Twin Cities GECCo
By Randy Knippel, Dakota County
This past October, over 75 people from a variety of public, private, and non-profit organizations attended a two-day workshop to discover new ways they can work together to apply geospatial data and technology to help protect citizens and infrastructure in crisis situations.
GECCo stands for Geospatially Enabling Community Collaboration, and represents an event jointly sponsored by the U.S. Department of Homeland Security (DHS)
and the Geospatial Information and Technology Association (GITA)
. The focus of the event is centered on emergency preparedness and identifying barriers that would limit the effective use of GIS in disasters. This was the eighth in a series of GECCo events conducted over the last 5 years, but GITA facilitators made it clear that they felt this one was unique due to the high level of collaboration already occurring in Minnesota.
The first day of the workshop provided background information from a variety of perspectives to achieve a common understanding of existing capabilities and issues. It included information gathered from past GECCo’s, as well as presentations by the DHS, the Civil Air Patrol, and six representatives from city, county, regional, and state agencies in Minnesota.
The second day focused on a tabletop exercise. Four smaller groups were formed and asked to discuss their reactions to a hypothetical, but highly plausible, scenario involving multiple tornados. Although emergency managers and responders likely conduct similar exercises, this is the first time such an exercise has been conducted in Minnesota with a GIS focus.
The event also brought Dr. Carl Reed, CTO of the Open Geospatial Consortium (OGC)
, to the Twin Cities for a presentation on Thursday evening and again on Friday over lunch. The OGC currently has 440 members with a mission “To serve as a global forum for the collaboration of developers and users of spatial data products and services, and to advance the development of international standards for geospatial interoperability.”
The TCGECCo website

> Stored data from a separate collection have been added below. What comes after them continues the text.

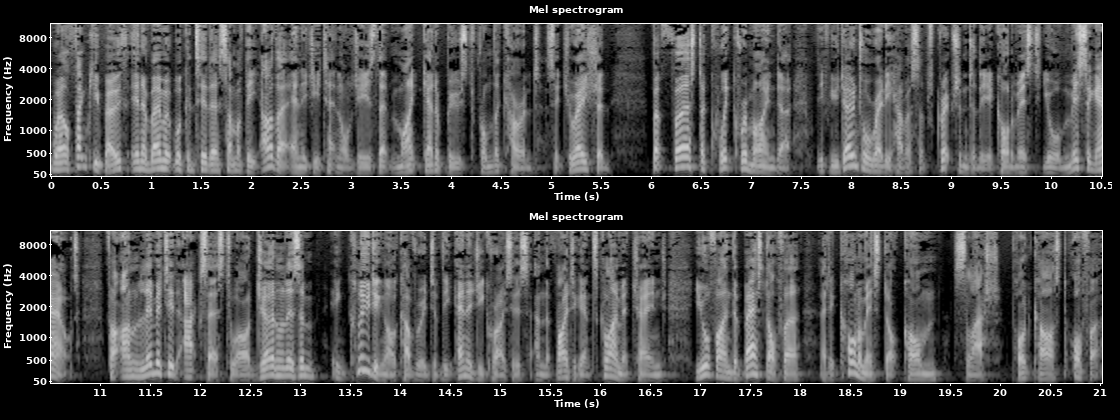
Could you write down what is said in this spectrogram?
Well, thank you both. In a moment, we'll consider some of the other energy technologies that might get a boost from the current situation. But first, a quick reminder. If you don't already have a subscription to The Economist, you're missing out. For unlimited access to our journalism, including our coverage of the energy crisis and the fight against climate change, you'll find the best offer at economist.com slash podcast offer.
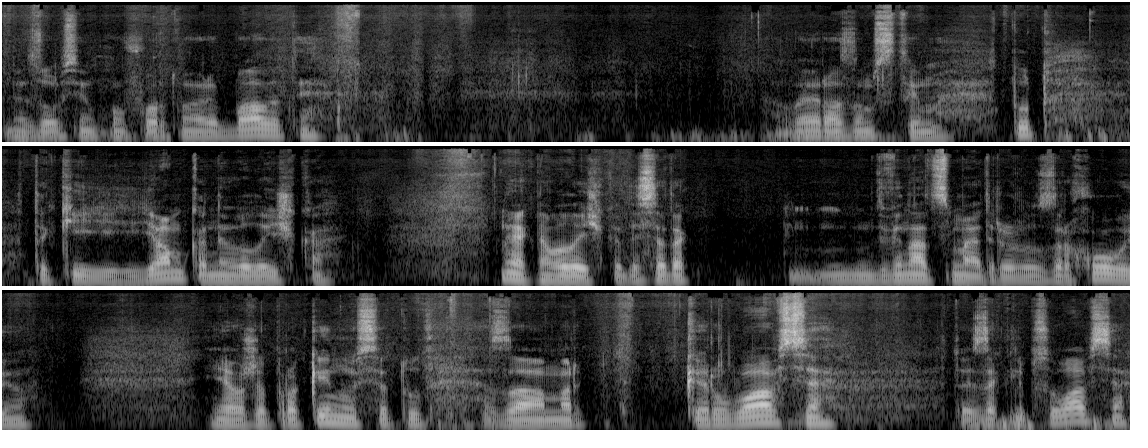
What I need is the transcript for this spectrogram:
не зовсім комфортно рибалити. Але разом з тим тут така ямка невеличка. Ну як невеличка, десь я так 12 метрів розраховую. Я вже прокинувся тут, замаркерувався, тобто закліпсувався.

includes more background information and all the materials used in the workshop, and will include the final report and next-step actions when they are completed. One clear takeaway from the event was strong support for formalizing relationships within the GIS professional community to create standardized data, maps and procedures (with an emphasis on the U.S. National Grid) to allow better collaboration for supporting disasters.